* What this task involves *
Write out every single entry exactly.

::: Supplied information

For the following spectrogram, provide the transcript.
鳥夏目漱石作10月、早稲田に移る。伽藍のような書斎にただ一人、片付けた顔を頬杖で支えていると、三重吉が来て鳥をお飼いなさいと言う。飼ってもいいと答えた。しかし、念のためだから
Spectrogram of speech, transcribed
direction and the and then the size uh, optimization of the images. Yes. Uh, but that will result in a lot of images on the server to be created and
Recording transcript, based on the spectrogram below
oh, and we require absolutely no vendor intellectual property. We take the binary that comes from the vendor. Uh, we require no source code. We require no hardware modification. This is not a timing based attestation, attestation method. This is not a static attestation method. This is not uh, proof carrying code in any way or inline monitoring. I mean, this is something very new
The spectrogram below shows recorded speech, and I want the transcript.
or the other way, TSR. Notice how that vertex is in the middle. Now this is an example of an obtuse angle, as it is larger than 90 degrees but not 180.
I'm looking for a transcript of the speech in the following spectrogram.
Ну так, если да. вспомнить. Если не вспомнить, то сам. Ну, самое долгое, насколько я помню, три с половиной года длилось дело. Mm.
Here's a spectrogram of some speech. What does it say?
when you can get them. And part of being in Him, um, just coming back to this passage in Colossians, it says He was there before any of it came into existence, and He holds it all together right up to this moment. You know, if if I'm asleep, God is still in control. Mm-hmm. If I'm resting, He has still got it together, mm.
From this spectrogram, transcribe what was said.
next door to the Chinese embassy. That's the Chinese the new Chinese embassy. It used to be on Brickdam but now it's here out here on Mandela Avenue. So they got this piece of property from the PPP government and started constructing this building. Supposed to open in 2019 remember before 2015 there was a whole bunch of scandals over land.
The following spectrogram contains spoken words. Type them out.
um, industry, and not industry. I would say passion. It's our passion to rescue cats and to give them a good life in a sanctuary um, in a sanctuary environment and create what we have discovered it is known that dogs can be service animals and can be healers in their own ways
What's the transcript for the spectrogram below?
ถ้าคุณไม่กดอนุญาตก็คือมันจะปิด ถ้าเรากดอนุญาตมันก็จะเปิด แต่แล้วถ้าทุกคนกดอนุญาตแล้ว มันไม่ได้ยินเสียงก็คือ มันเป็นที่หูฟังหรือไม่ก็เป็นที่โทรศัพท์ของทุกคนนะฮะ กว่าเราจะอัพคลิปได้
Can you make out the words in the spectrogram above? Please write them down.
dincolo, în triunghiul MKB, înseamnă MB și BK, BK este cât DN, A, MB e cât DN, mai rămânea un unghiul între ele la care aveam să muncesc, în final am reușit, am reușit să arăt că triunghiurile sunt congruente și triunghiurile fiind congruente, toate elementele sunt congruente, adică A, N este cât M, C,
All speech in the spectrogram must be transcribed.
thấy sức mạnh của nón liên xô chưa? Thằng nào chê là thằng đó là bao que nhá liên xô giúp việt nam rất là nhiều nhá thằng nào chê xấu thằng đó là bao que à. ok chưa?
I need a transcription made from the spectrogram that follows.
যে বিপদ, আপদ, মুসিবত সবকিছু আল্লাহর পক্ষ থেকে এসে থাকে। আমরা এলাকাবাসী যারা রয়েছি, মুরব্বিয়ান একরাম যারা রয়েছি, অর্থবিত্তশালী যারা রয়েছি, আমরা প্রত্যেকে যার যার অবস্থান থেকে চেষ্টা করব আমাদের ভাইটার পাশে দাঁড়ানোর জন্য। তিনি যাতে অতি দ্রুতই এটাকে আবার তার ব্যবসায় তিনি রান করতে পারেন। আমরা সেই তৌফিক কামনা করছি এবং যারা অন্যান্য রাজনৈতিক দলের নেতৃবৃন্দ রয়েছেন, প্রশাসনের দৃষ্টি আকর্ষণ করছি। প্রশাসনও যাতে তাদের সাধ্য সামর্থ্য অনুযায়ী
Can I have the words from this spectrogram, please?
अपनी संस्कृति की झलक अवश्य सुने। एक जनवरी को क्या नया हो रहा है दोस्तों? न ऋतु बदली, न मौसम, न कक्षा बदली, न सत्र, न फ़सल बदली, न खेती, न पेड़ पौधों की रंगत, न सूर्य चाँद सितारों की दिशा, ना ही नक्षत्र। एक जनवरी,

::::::

* Answer below *
For the following spectrogram, provide the transcript.
鳥夏目漱石作10月、早稲田に移る。伽藍のような書斎にただ一人、片付けた顔を頬杖で支えていると、三重吉が来て鳥をお飼いなさいと言う。飼ってもいいと答えた。しかし、念のためだから
Spectrogram of speech, transcribed
direction and the and then the size uh, optimization of the images. Yes. Uh, but that will result in a lot of images on the server to be created and
Recording transcript, based on the spectrogram below
oh, and we require absolutely no vendor intellectual property. We take the binary that comes from the vendor. Uh, we require no source code. We require no hardware modification. This is not a timing based attestation, attestation method. This is not a static attestation method. This is not uh, proof carrying code in any way or inline monitoring. I mean, this is something very new
The spectrogram below shows recorded speech, and I want the transcript.
or the other way, TSR. Notice how that vertex is in the middle. Now this is an example of an obtuse angle, as it is larger than 90 degrees but not 180.
I'm looking for a transcript of the speech in the following spectrogram.
Ну так, если да. вспомнить. Если не вспомнить, то сам. Ну, самое долгое, насколько я помню, три с половиной года длилось дело. Mm.
Here's a spectrogram of some speech. What does it say?
when you can get them. And part of being in Him, um, just coming back to this passage in Colossians, it says He was there before any of it came into existence, and He holds it all together right up to this moment. You know, if if I'm asleep, God is still in control. Mm-hmm. If I'm resting, He has still got it together, mm.
From this spectrogram, transcribe what was said.
next door to the Chinese embassy. That's the Chinese the new Chinese embassy. It used to be on Brickdam but now it's here out here on Mandela Avenue. So they got this piece of property from the PPP government and started constructing this building. Supposed to open in 2019 remember before 2015 there was a whole bunch of scandals over land.
The following spectrogram contains spoken words. Type them out.
um, industry, and not industry. I would say passion. It's our passion to rescue cats and to give them a good life in a sanctuary um, in a sanctuary environment and create what we have discovered it is known that dogs can be service animals and can be healers in their own ways
What's the transcript for the spectrogram below?
ถ้าคุณไม่กดอนุญาตก็คือมันจะปิด ถ้าเรากดอนุญาตมันก็จะเปิด แต่แล้วถ้าทุกคนกดอนุญาตแล้ว มันไม่ได้ยินเสียงก็คือ มันเป็นที่หูฟังหรือไม่ก็เป็นที่โทรศัพท์ของทุกคนนะฮะ กว่าเราจะอัพคลิปได้
Can you make out the words in the spectrogram above? Please write them down.
dincolo, în triunghiul MKB, înseamnă MB și BK, BK este cât DN, A, MB e cât DN, mai rămânea un unghiul între ele la care aveam să muncesc, în final am reușit, am reușit să arăt că triunghiurile sunt congruente și triunghiurile fiind congruente, toate elementele sunt congruente, adică A, N este cât M, C,
All speech in the spectrogram must be transcribed.
thấy sức mạnh của nón liên xô chưa? Thằng nào chê là thằng đó là bao que nhá liên xô giúp việt nam rất là nhiều nhá thằng nào chê xấu thằng đó là bao que à. ok chưa?
I need a transcription made from the spectrogram that follows.
যে বিপদ, আপদ, মুসিবত সবকিছু আল্লাহর পক্ষ থেকে এসে থাকে। আমরা এলাকাবাসী যারা রয়েছি, মুরব্বিয়ান একরাম যারা রয়েছি, অর্থবিত্তশালী যারা রয়েছি, আমরা প্রত্যেকে যার যার অবস্থান থেকে চেষ্টা করব আমাদের ভাইটার পাশে দাঁড়ানোর জন্য। তিনি যাতে অতি দ্রুতই এটাকে আবার তার ব্যবসায় তিনি রান করতে পারেন। আমরা সেই তৌফিক কামনা করছি এবং যারা অন্যান্য রাজনৈতিক দলের নেতৃবৃন্দ রয়েছেন, প্রশাসনের দৃষ্টি আকর্ষণ করছি। প্রশাসনও যাতে তাদের সাধ্য সামর্থ্য অনুযায়ী
Can I have the words from this spectrogram, please?
अपनी संस्कृति की झलक अवश्य सुने। एक जनवरी को क्या नया हो रहा है दोस्तों? न ऋतु बदली, न मौसम, न कक्षा बदली, न सत्र, न फ़सल बदली, न खेती, न पेड़ पौधों की रंगत, न सूर्य चाँद सितारों की दिशा, ना ही नक्षत्र। एक जनवरी,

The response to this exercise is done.